(Saved data entries)
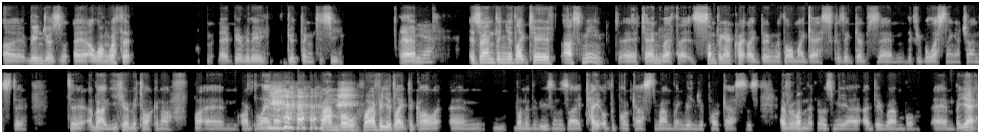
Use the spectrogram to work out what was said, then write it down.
uh, Rangers uh, along with it. That'd be a really good thing to see. Um, yeah is there anything you'd like to ask me to, to end with? It's something I quite like doing with all my guests because it gives um, the people listening a chance to, to well, you hear me talk enough, but um, or blather, ramble, whatever you'd like to call it. Um, one of the reasons I titled the podcast the Rambling Ranger Podcast is everyone that knows me, I, I do ramble. Um, but yeah,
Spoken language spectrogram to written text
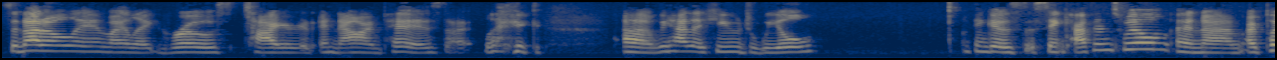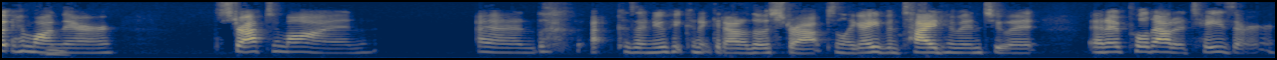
So not only am I like gross, tired, and now I'm pissed. I, like, uh, we had a huge wheel. I think it was the St. Catherine's wheel, and um, I put him on there, strapped him on, and because I knew he couldn't get out of those straps, and like I even tied him into it, and I pulled out a taser,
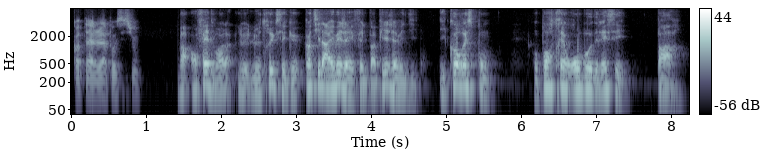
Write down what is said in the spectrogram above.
quand tu as la possession. Bah, en fait, voilà, le, truc, c'est que quand il arrivait, j'avais fait le papier, j'avais dit, il correspond au portrait robot dressé par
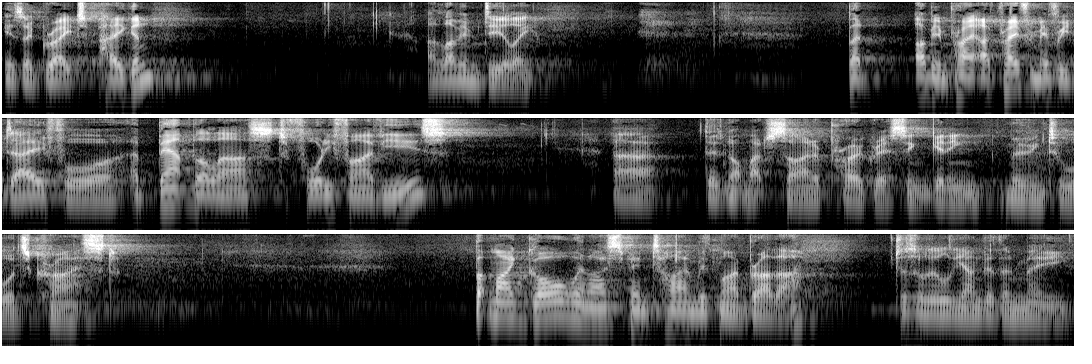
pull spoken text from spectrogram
is a great pagan. I love him dearly. But I've been praying, I've prayed for him every day for about the last 45 years. Uh, there's not much sign of progress in getting moving towards Christ. But my goal when I spend time with my brother, just a little younger than me,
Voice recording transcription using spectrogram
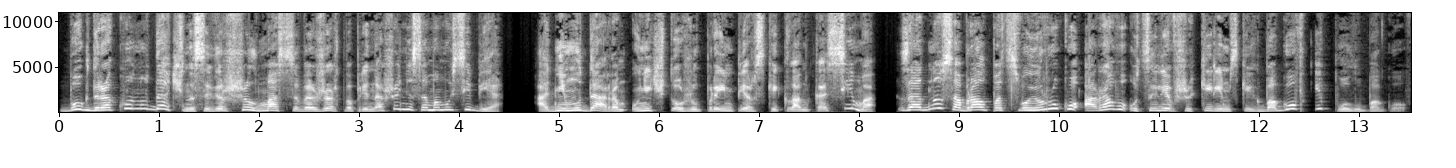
Бог-дракон удачно совершил массовое жертвоприношение самому себе, одним ударом уничтожил проимперский клан Касима, заодно собрал под свою руку ораву уцелевших киримских богов и полубогов.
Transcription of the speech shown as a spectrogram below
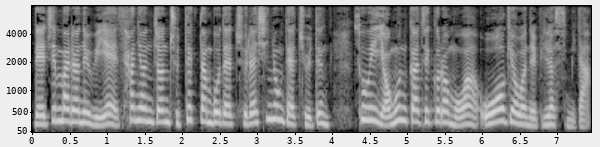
내 집 마련을 위해 4년 전 주택담보대출에 신용대출 등 소위 영혼까지 끌어모아 5억여 원을 빌렸습니다.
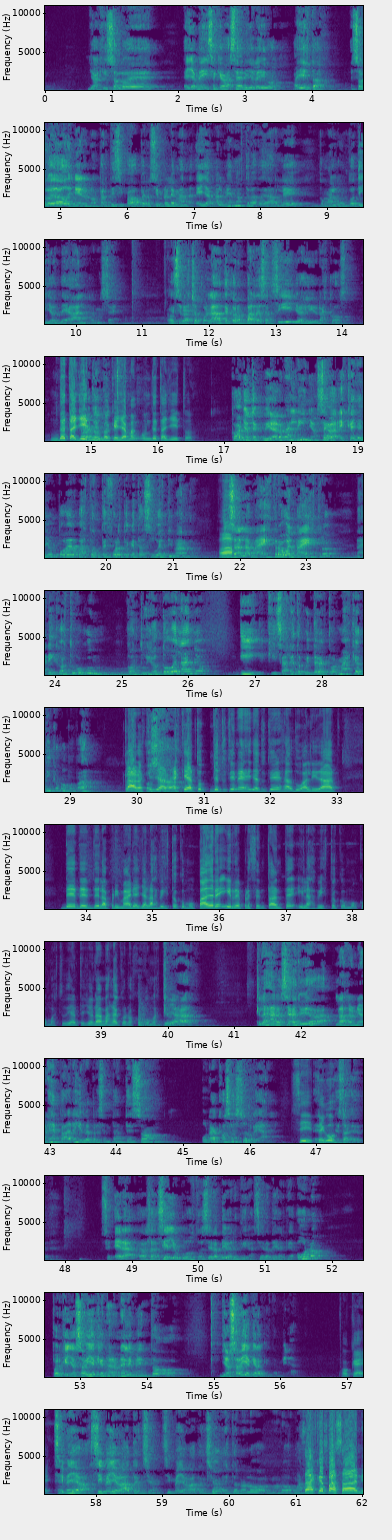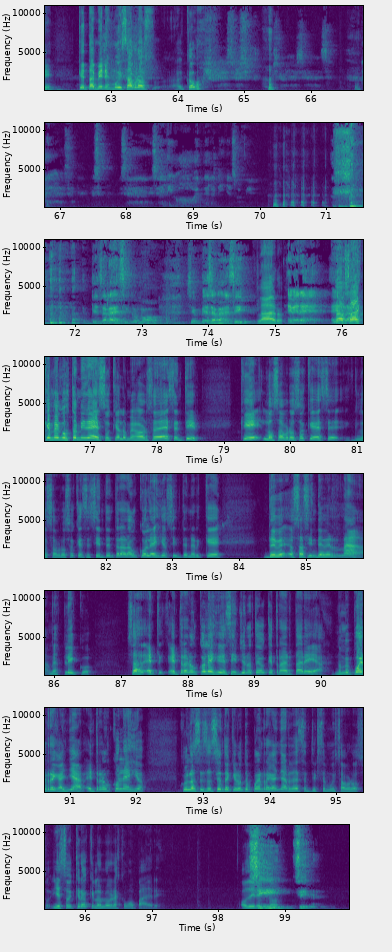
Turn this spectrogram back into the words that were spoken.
Yo aquí solo he... Ella me dice qué va a hacer y yo le digo, ahí está. Solo he dado dinero, no he participado, pero siempre le manda... Ella al menos trata de darle como algún cotillón de algo, no sé. Que si Ok. unos chocolates con un par de zarcillos y unas cosas. Un detallito, Oye, lo te- que llaman un detallito. Coño, te cuidaron al niño. Seba, es que ella hay un poder bastante fuerte que estás subestimando. Ah. O sea, la maestra o el maestro, marico, estuvo con, con tu hijo todo el año y quizás le tocó interactuar más que a ti como papá. Claro, es que, O ya, sea- es que ya, tú, ya, tú tienes, ya tú tienes la dualidad de, de- de la primaria. Ya la has visto como padre y representante y la has visto como, como estudiante. Yo nada más la conozco como estudiante. Claro. Claro, o sea, yo he ido a las reuniones de padres y representantes son una cosa surreal. Sí, te Eh, gusta. eh, Era, o sea, sí hay un gusto, sí eran divertidas, sí eran divertidas. Uno, porque yo sabía que no era un elemento, yo sabía que era el que están mirando. Ok. Sí me llevaba, sí me llevaba atención, sí me llevaba atención, esto no lo, no lo ¿Sabes qué pasa, Dani? Que también es muy sabroso. ¿Cómo? Ese de la niña Sofía. empiezan a decir como, sí empiezan a decir. Claro. Es No, ¿sabes qué me gusta a mí de eso? Que a lo mejor se debe sentir que lo sabroso que es, eh, lo sabroso que se siente entrar a un colegio sin tener que debe- o sea, sin deber nada, ¿me explico? O sea, ent- entrar a un colegio y decir, yo no tengo que traer tareas, no me pueden regañar. Entrar a un colegio con la sensación de que no te pueden regañar debe sentirse muy sabroso. Y eso creo que lo logras como padre. O director. Sí, sí.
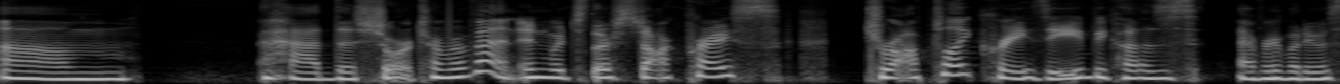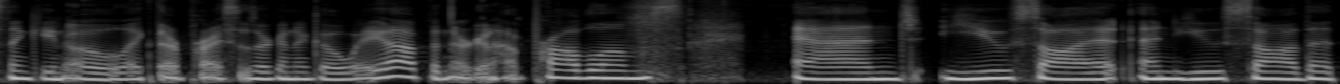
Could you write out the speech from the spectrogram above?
Um, had this short term event in which their stock price dropped like crazy because everybody was thinking, oh, like their prices are going to go way up and they're going to have problems. And you saw it and you saw that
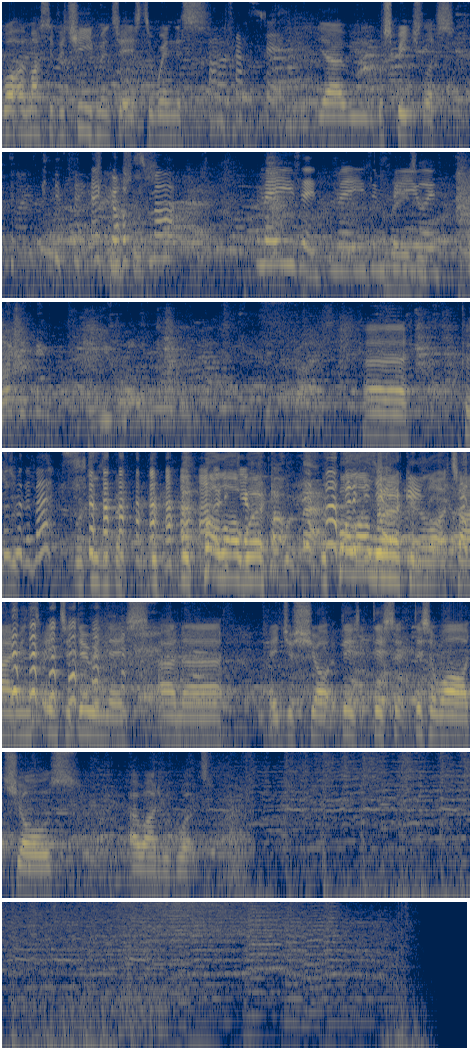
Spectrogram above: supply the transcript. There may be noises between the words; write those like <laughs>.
what a massive achievement it is to win this. Fantastic. Yeah, we were speechless. <laughs> Gobsmacked. Amazing, amazing, Amazing. feeling. Why do you think you won awarded Because uh, we're the best. We've we've <laughs> put a lot of work. We've put a lot of <laughs> work and a lot of time in, into doing this, and uh, it just shows this this this award shows how hard we've worked.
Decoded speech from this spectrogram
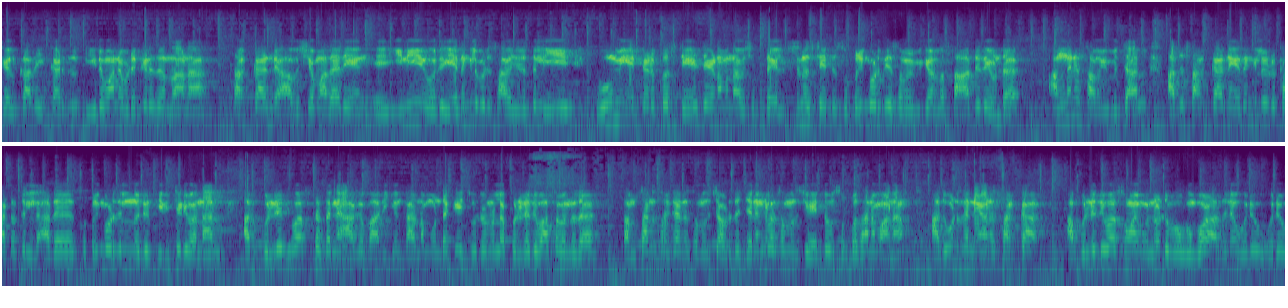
കേൾക്കാതെ ഇക്കാര്യത്തിൽ തീരുമാനമെടുക്കരുതെന്നാണ് സർക്കാരിന്റെ ആവശ്യം. അതായത് ഇനി ഒരു ഏതെങ്കിലും ഒരു സാഹചര്യത്തിൽ ഈ ഭൂമി ഏറ്റെടുപ്പ് സ്റ്റേ ചെയ്യണമെന്നാവശ്യപ്പെട്ട് എൽസ്റ്റൺ സ്റ്റേറ്റ് സുപ്രീം കോടതിയെ സമീപിക്കാനുള്ള സാധ്യതയുണ്ട്. അങ്ങനെ സമീപിച്ചാൽ അത് സർക്കാർ ഏതെങ്കിലും ഒരു ഘട്ടത്തിൽ അത് സുപ്രീം കോടതിയിൽ നിന്നൊരു തിരിച്ചടി വന്നാൽ അത് പുനരധിവാസത്തെ തന്നെ ആകെ ബാധിക്കും. കാരണം മുണ്ടക്കൈ ചൂടുള്ള പുനരധിവാസം എന്നത് സംസ്ഥാന സർക്കാരിനെ സംബന്ധിച്ച് അവിടുത്തെ ജനങ്ങളെ സംബന്ധിച്ച് ഏറ്റവും സുപ്രധാനമാണ്. അതുകൊണ്ട് തന്നെയാണ് സർക്കാർ ആ പുനരധിവാസവുമായി മുന്നോട്ട് പോകുമ്പോൾ അതിന് ഒരു ഒരു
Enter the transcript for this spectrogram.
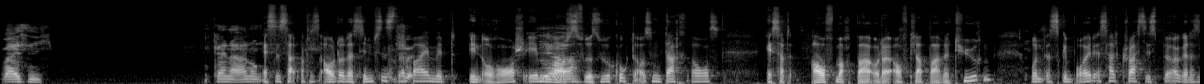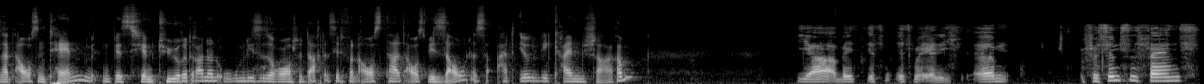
weiß nicht. Keine Ahnung. Es ist halt noch das Auto der Simpsons dabei, mit in Orange eben. Ja. Mars Frisur guckt aus dem Dach raus. Es hat aufmachbar oder aufklappbare Türen. Und das Gebäude ist halt Krusty's Burger. Das ist halt außen Tan mit ein bisschen Türe dran und oben dieses orange Dach. Das sieht von außen halt aus wie Sau. Das hat irgendwie keinen Charme. Ja, aber jetzt, jetzt, jetzt mal ehrlich. Ähm, für Simpsons-Fans,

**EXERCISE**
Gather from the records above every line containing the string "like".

**ANSWER BOX**
uh, Rangers uh, along with it. That'd be a really good thing to see. Um, yeah is there anything you'd like to ask me to, to end with? It's something I quite like doing with all my guests because it gives um, the people listening a chance to, to well, you hear me talk enough, but um, or blather, ramble, whatever you'd like to call it. Um, one of the reasons I titled the podcast the Rambling Ranger Podcast is everyone that knows me, I, I do ramble. Um, but yeah,
So not only am I like gross, tired, and now I'm pissed. I, like, uh, we had a huge wheel. I think it was the St. Catherine's wheel, and um, I put him on there, strapped him on, and because I knew he couldn't get out of those straps, and like I even tied him into it, and I pulled out a taser,
Um, had this short term event in which their stock price dropped like crazy because everybody was thinking, oh, like their prices are going to go way up and they're going to have problems. And you saw it and you saw that
Spectrogram above: supply the transcript. There may be noises between the words; write those like <laughs>.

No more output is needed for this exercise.